I sat down this morning and wrote a letter to a friend going through a really rough patch in his life. We email all the time and speak on the phone, but I wanted to have his full attention. I wanted to gather my thoughts carefully and put them down on paper for him to read at his own pace, and perhaps save as a keepsake of our friendship.
Everything about this process was the antithesis of communication via phone, text, tablet or computer. I thought about writing for a day or two, and during that time I reviewed what I might say to offer some cheer to his dreary days. I thought about how to really connect with him by using the best words I could to travel from here to there.
Every day, all day, we send messages to one another, reduced to bare subjects and verbs when the power of our language is best expressed in the adjectives and the adverbs. These texts and emails speed to their destinations with a tap or a click. If we misspeak, the chance to rearrange our written message is gone in a nano-second. It’s all about speed, which, unfortunately, is the enemy of emotional connection.
My kids often don’t answer their cellphones, never answer their house phones, frequently ignore emails and sometimes don’t respond to a text unless I write “Someone is standing on my oxygen hose” in the subject line.
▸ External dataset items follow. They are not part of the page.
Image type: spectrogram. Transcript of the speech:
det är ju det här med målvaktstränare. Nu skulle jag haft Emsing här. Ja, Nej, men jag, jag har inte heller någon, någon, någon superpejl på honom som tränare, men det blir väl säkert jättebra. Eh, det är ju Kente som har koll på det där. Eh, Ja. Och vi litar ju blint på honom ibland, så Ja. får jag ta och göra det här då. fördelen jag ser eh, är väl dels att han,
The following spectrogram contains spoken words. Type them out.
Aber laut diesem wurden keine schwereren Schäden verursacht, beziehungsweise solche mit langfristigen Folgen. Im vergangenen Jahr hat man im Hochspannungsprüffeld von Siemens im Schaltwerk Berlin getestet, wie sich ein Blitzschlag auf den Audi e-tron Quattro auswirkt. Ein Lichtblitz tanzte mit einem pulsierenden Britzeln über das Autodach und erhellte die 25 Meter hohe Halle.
They know this is code for “Get back to me.”
To prove that we have not lost the capacity to organize our thoughts and commit them to paper, why not write a letter today, in your own hand, using a real pen? Doesn’t it scare you that children born in the last few years may never receive a real letter written by a fellow human being?
With the advent of email, much has been gained in terms of instant communication and wider contact with the people in our lives, but so much has been lost. Email itself has degraded the English language. Grammar and spelling are irrelevant. The exchanges are quick and abbreviated and concise. You don’t need much command of the language to compose an email.